Don't break things that don't belong to you.

For packages/modules that you don't own, follow the policies detailed in the README.cvs file if it exists.

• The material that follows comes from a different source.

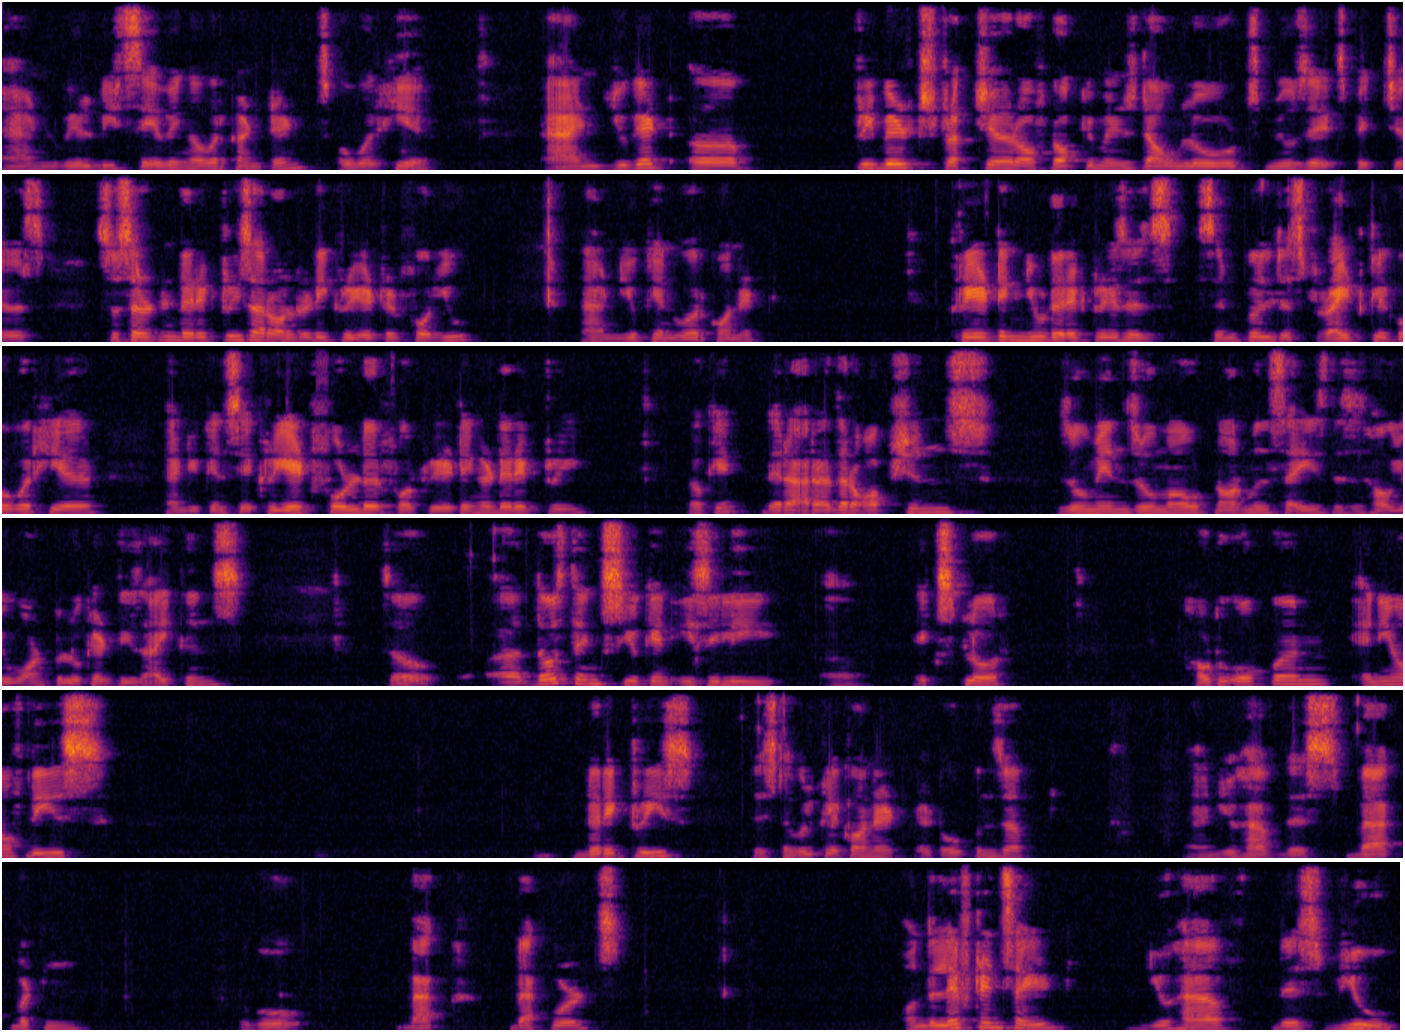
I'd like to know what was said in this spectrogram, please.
and we'll be saving our contents over here and you get a pre-built structure of documents downloads music pictures. So certain directories are already created for you and you can work on it. Creating new directories is simple. Just right click over here and you can say create folder for creating a directory. Okay? There are other options. Zoom in zoom out normal size. This is how you want to look at these icons. So uh, those things you can easily uh, explore how to open any of these directories. Just double click on it. It opens up and you have this back button to go back backwards. On the left hand side you have this view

In the absence of any other policy, you should get permission from the module's owner before committing any changes into CVS. You can view the list of package owners through bugzilla

For packages/modules that you own, you may wish to place a README.cvs file in the main directory explaining the commit policies for that module.